Please copy the data exactly as it stands, minus the images.

GIVEN RECORDS:
----------

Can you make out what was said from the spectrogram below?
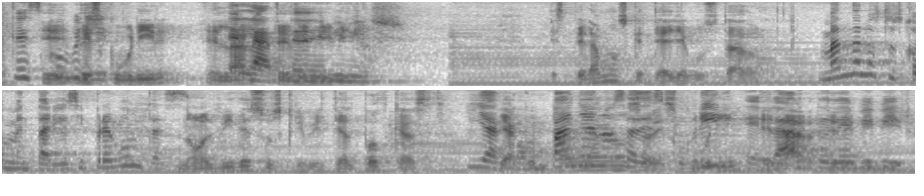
eh, Descubrir descubrir el, arte, de, vivir. Esperamos que te haya gustado. Mándanos tus comentarios y preguntas. No olvides suscribirte al podcast Y acompáñanos a descubrir el arte de vivir.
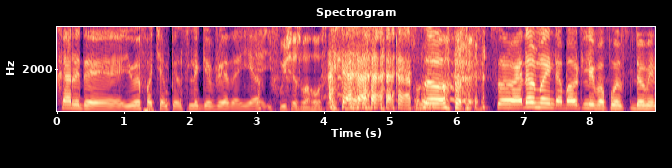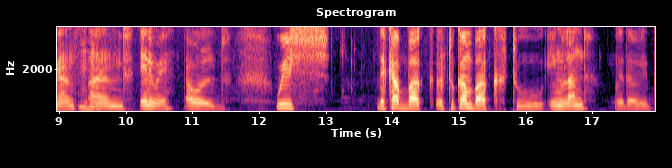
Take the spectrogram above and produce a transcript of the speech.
carry the UEFA Champions League every other year. Hey, if wishes were horses. so so I don't mind about Liverpool's dominance Mhm. and anyway I would wish the cup back uh, to come back to England whether with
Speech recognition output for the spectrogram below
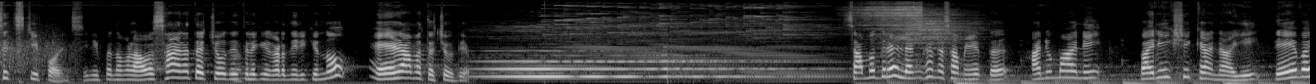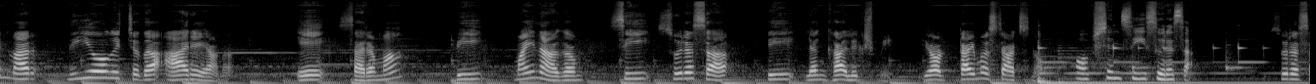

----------

THE ANSWER:
Can you make out what was said from the spectrogram below?
eh, Descubrir descubrir el, arte, de, vivir. Esperamos que te haya gustado. Mándanos tus comentarios y preguntas. No olvides suscribirte al podcast Y acompáñanos a descubrir el arte de vivir.
Take the spectrogram above and produce a transcript of the speech.
carry the UEFA Champions League every other year. Hey, if wishes were horses. so so I don't mind about Liverpool's dominance Mhm. and anyway I would wish the cup back uh, to come back to England whether with
Speech recognition output for the spectrogram below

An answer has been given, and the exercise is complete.